  • What a great travel story. The beautiful universality of the Mass is one reason why no one should skip Sunday church just because they’re on vacation! I have such fond memories of experiencing Mass on trips – at World Youth Day, at an oratory in London, at a parish populated by the poor of Jamaica, and even in West Virginia school gyms on service trips.

  • Amen. I came to that realization when I spent 2yrs. in the Monastery of the Blessed Sacrament, Farmington Hills, MI. Many of the sisters were American born and bred, but there were also several sisters were from various countries in Africa and Asia, one from Australia, plus we’d get visitors–missionary priests mostly–from Latin America and Europe. It was my first real exposure to the Church universal. Talking with them helped me understand how narrowly we can view the Church in America. Doesn’t everyone want to practice contraception, abort their children, practice homosexuality and have women ordained as priests? Uh…not really. It also helped me to appreciate the freedom we have in America. One of the sisters from Vietnam attended Mass at 4:00 am in order to fly under the radar of the communist government.
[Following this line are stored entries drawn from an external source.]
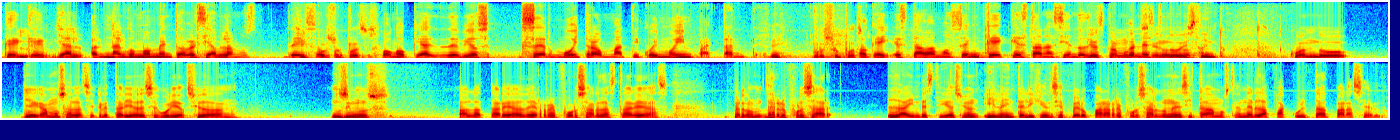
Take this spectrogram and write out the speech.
Que, que ya en algún momento a ver si hablamos de Sí, eso. por supuesto. Supongo que debió ser muy traumático y muy impactante. Sí, por supuesto. Ok, estábamos en qué, qué están haciendo ¿Qué estamos en haciendo distinto? Cuando llegamos a la Secretaría de Seguridad Ciudadana, nos dimos a la tarea de reforzar las tareas, perdón, de reforzar la investigación y la inteligencia, pero para reforzarlo necesitábamos tener la facultad para hacerlo.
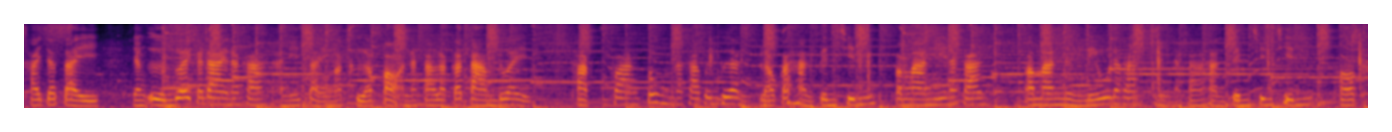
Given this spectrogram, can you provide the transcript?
ใครจะใส่อย่างอื่นด้วยก็ได้นะคะ อันนี้ใส่มะเขือเปราะนะคะ แล้วก็ตามด้วยผักฟางตุ้งนะคะ เพื่อนๆ เราก็หั่นเป็นชิ้นประมาณนี้นะคะ ประมาณ 1 นิ้วนะคะนี่นะคะ หั่นเป็นชิ้นๆพอค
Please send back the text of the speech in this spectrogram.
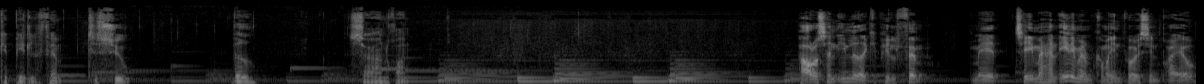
kapitel 5-7 ved Søren Rom. Paulus han indleder kapitel 5 med et tema, han indimellem kommer ind på i sin breve.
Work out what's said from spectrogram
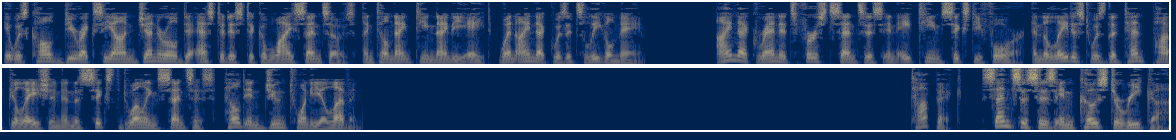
it was called Dirección General de Estadística y Censos, until 1998, when INEC was its legal name. INEC ran its first census in 1864, and the latest was the 10th population and the 6th dwellings census, held in June 2011. Censuses in Costa Rica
The congregation there is still struggling for official recognition and they never go out in their habits. Quite a bit different from here.